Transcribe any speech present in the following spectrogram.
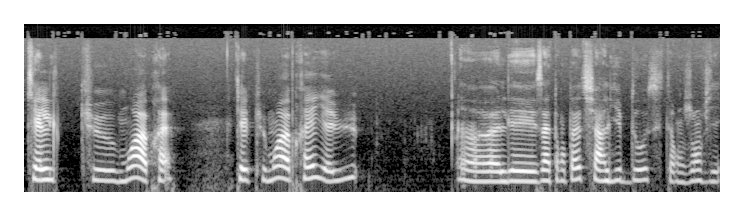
quelques mois après, quelques mois après, il y a eu les attentats de Charlie Hebdo, c'était en janvier.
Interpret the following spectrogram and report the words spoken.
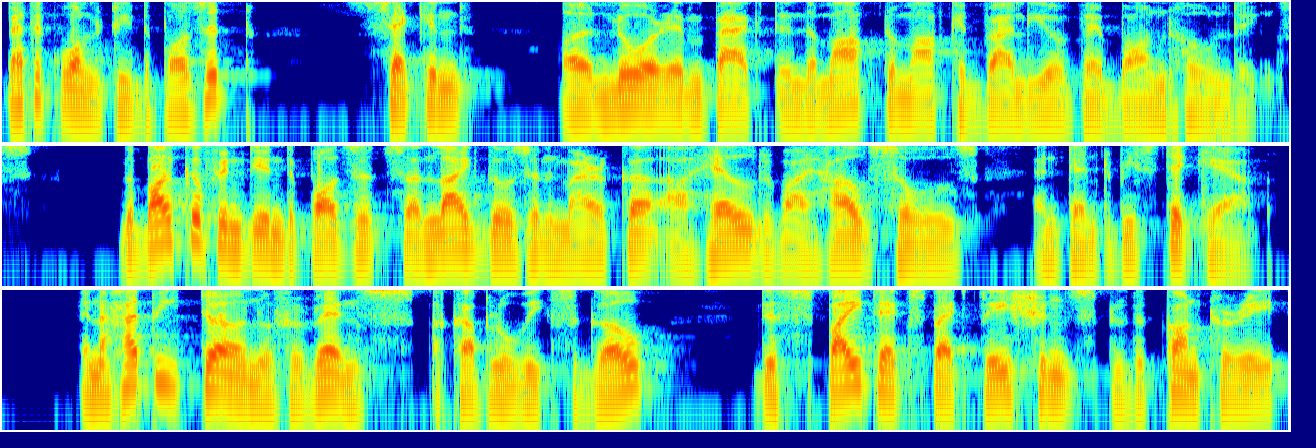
better quality deposit, second, a lower impact in the mark to market value of their bond holdings. The bulk of Indian deposits, unlike those in America, are held by households and tend to be stickier. In a happy turn of events a couple of weeks ago, despite expectations to the contrary,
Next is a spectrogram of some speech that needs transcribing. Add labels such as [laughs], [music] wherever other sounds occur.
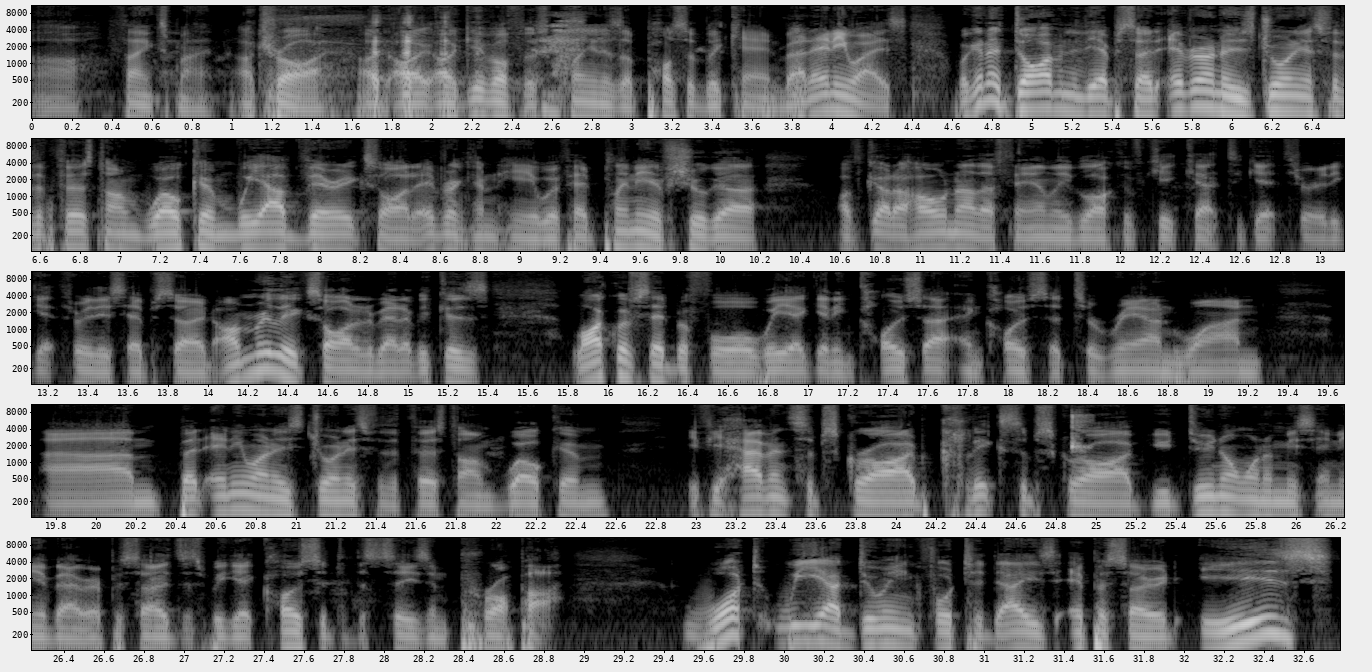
Oh, thanks, mate. I try. I, I, I give off as clean as I possibly can. But, anyways, we're going to dive into the episode. Everyone who's joining us for the first time, welcome. We are very excited. Everyone can hear. We've had plenty of sugar. I've got a whole nother family block of Kit Kat to get through to get through this episode. I'm really excited about it because, like we've said before, we are getting closer and closer to round one. Um, but anyone who's joined us for the first time, welcome. If you haven't subscribed, click subscribe. You do not want to miss any of our episodes as we get closer to the season proper. What we are doing for today's episode is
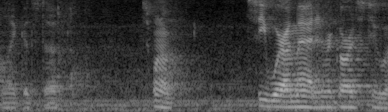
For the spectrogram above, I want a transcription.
all that good stuff. Just want to see where I'm at in regards to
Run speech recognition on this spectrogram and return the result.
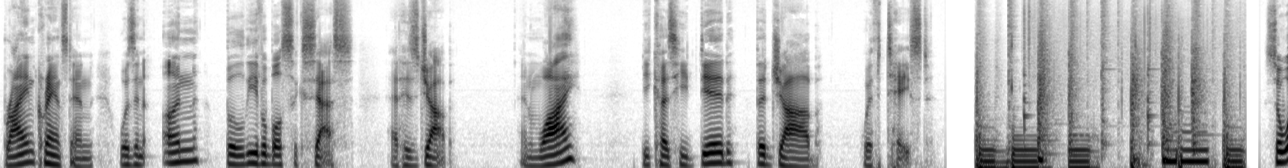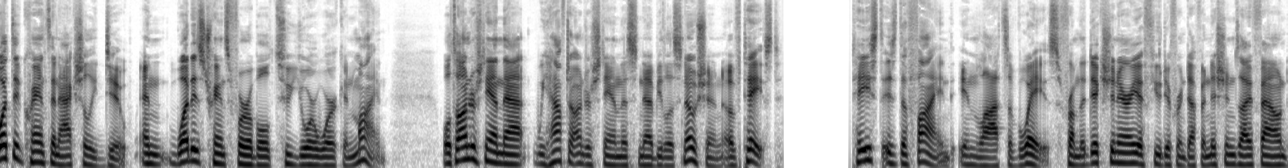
Bryan Cranston was an unbelievable success at his job. And why? Because he did the job with taste. So, what did Cranston actually do? And what is transferable to your work and mine? Well, to understand that, we have to understand this nebulous notion of taste. Taste is defined in lots of ways. From the dictionary, a few different definitions I found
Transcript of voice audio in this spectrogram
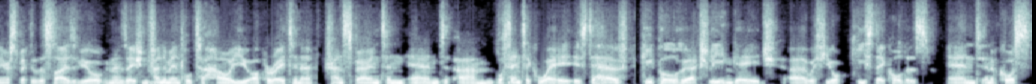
irrespective of the size of your organization, fundamental to how you operate in a transparent and and um, authentic way is to have people who actually engage uh, with your key stakeholders. And, and of course,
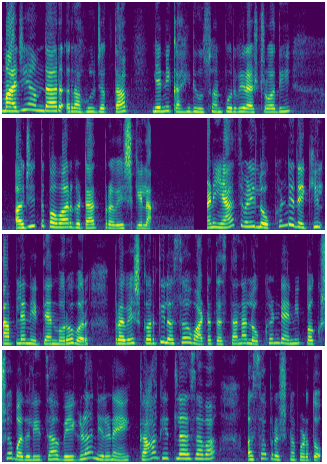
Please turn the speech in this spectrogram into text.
माजी आमदार राहुल जगताप यांनी काही दिवसांपूर्वी राष्ट्रवादी अजित पवार गटात प्रवेश केला. आणि याचवेळी लोखंडे देखील आपल्या नेत्यांबरोबर प्रवेश करतील असं वाटत असताना लोखंडे यांनी पक्ष बदलीचा वेगळा निर्णय का घेतला असावा असा प्रश्न पडतो.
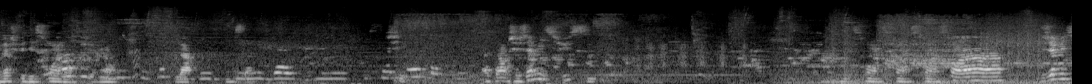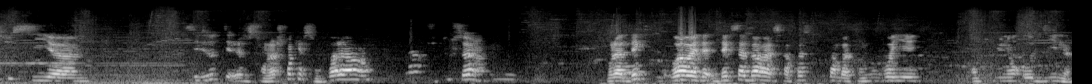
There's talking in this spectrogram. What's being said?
Là, je fais des soins, non. Là, comme ça. Attends, j'ai jamais su si... Soins, soins, soins, soins... J'ai jamais su si... Euh... Si les autres sont là, je crois qu'elles sont pas là. Hein. Je suis tout seul. Hein. Voilà, dès que, ouais, ouais, dès- que sa barre elle sera presque tout en bas, quand vous voyez en dessous du nom Odin.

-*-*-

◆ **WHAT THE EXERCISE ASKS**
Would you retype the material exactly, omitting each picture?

◆ **TASK RESPONSE**
Transcribe any speech present in the following spectrogram.
quelques mois après, quelques mois après, il y a eu les attentats de Charlie Hebdo, c'était en janvier.
Interpret the following spectrogram and report the words spoken.
better quality deposit, second, a lower impact in the mark to market value of their bond holdings. The bulk of Indian deposits, unlike those in America, are held by households and tend to be stickier. In a happy turn of events a couple of weeks ago, despite expectations to the contrary,
Next is a spectrogram of some speech that needs transcribing. Add labels such as [laughs], [music] wherever other sounds occur.
Oh, thanks, mate. I try. I, I, I give off as clean as I possibly can. But, anyways, we're going to dive into the episode. Everyone who's joining us for the first time, welcome. We are very excited. Everyone can hear. We've had plenty of sugar. I've got a whole nother family block of Kit Kat to get through to get through this episode. I'm really excited about it because, like we've said before, we are getting closer and closer to round one. Um, but anyone who's joined us for the first time, welcome. If you haven't subscribed, click subscribe. You do not want to miss any of our episodes as we get closer to the season proper. What we are doing for today's episode is
For the spectrogram above, I want a transcription.
all that good stuff. Just want to see where I'm at in regards to
Run speech recognition on this spectrogram and return the result.
Bryan Cranston was an unbelievable success at his job. And why? Because he did the job with taste. So, what did Cranston actually do? And what is transferable to your work and mine? Well, to understand that, we have to understand this nebulous notion of taste. Taste is defined in lots of ways. From the dictionary, a few different definitions I found
Transcript of voice audio in this spectrogram
irrespective of the size of your organization, fundamental to how you operate in a transparent and and um, authentic way is to have people who actually engage uh, with your key stakeholders. And, and of course,
Please turn the speech in this spectrogram into text.
माजी आमदार राहुल जगताप यांनी काही दिवसांपूर्वी राष्ट्रवादी अजित पवार गटात प्रवेश केला. आणि याचवेळी लोखंडे देखील आपल्या नेत्यांबरोबर प्रवेश करतील असं वाटत असताना लोखंडे यांनी पक्ष बदलीचा वेगळा निर्णय का घेतला असावा असा प्रश्न पडतो.
There's talking in this spectrogram. What's being said?
Là, je fais des soins, non. Là, comme ça. Attends, j'ai jamais su si... Soins, soins, soins, soins... J'ai jamais su si... Euh... Si les autres sont là, je crois qu'elles sont pas là. Hein. Je suis tout seul. Hein. Voilà, dès que, ouais, ouais, dès- que sa barre elle sera presque tout en bas, quand vous voyez en dessous du nom Odin.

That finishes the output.